= Beginning of Section =

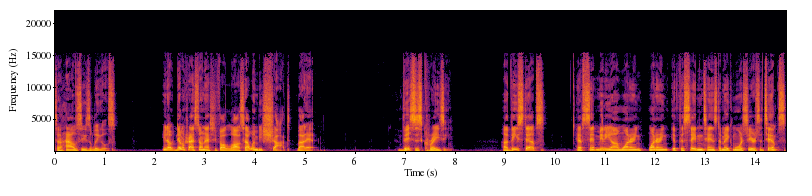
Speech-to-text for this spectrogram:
to house these illegals. You know, Democrats don't actually follow law, so I wouldn't be shocked by that. This is crazy. Uh, these steps have sent many on wondering wondering if the state intends to make more serious attempts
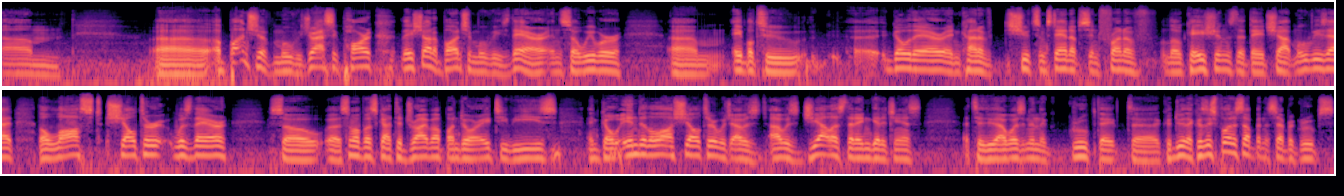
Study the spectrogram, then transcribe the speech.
um, uh, a bunch of movies. Jurassic Park. They shot a bunch of movies there, and so we were um, able to uh, go there and kind of shoot some stand-ups in front of locations that they had shot movies at. The Lost Shelter was there. So uh, some of us got to drive up onto our ATVs and go into the lost shelter, which I was I was jealous that I didn't get a chance to do. I wasn't in the group that uh, could do that because they split us up into separate groups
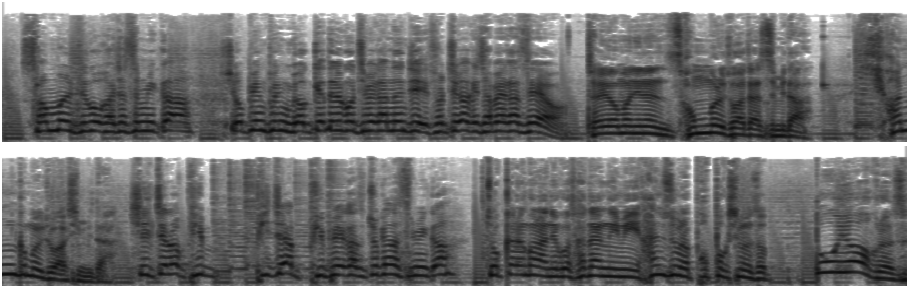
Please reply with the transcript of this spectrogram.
선물 들고 가셨습니까? 쇼핑백 몇 개 들고 집에 갔는지 솔직하게 자백하세요 저희 어머니는 선물을 좋아하지 않습니다. 현금을 좋아하십니다. 실제로 피, 피자 뷔페에 가서 쫓겨났습니까? 쫓겨난 건 아니고 사장 님이 한숨을 퍽퍽 쉬면서 또요? 그래서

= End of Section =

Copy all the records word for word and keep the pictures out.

Answer below:
Speech-to-text for this spectrogram:
to house these illegals. You know, Democrats don't actually follow law, so I wouldn't be shocked by that. This is crazy. Uh, these steps have sent many on wondering wondering if the state intends to make more serious attempts
Study the spectrogram, then transcribe the speech.
um, uh, a bunch of movies. Jurassic Park. They shot a bunch of movies there, and so we were um, able to uh, go there and kind of shoot some stand-ups in front of locations that they had shot movies at. The Lost Shelter was there. So uh, some of us got to drive up onto our ATVs and go into the lost shelter, which I was I was jealous that I didn't get a chance to do. I wasn't in the group that uh, could do that because they split us up into separate groups
Please reply with the transcript of this spectrogram.
선물 들고 가셨습니까? 쇼핑백 몇 개 들고 집에 갔는지 솔직하게 자백하세요 저희 어머니는 선물을 좋아하지 않습니다. 현금을 좋아하십니다. 실제로 피, 피자 뷔페에 가서 쫓겨났습니까? 쫓겨난 건 아니고 사장 님이 한숨을 퍽퍽 쉬면서 또요? 그래서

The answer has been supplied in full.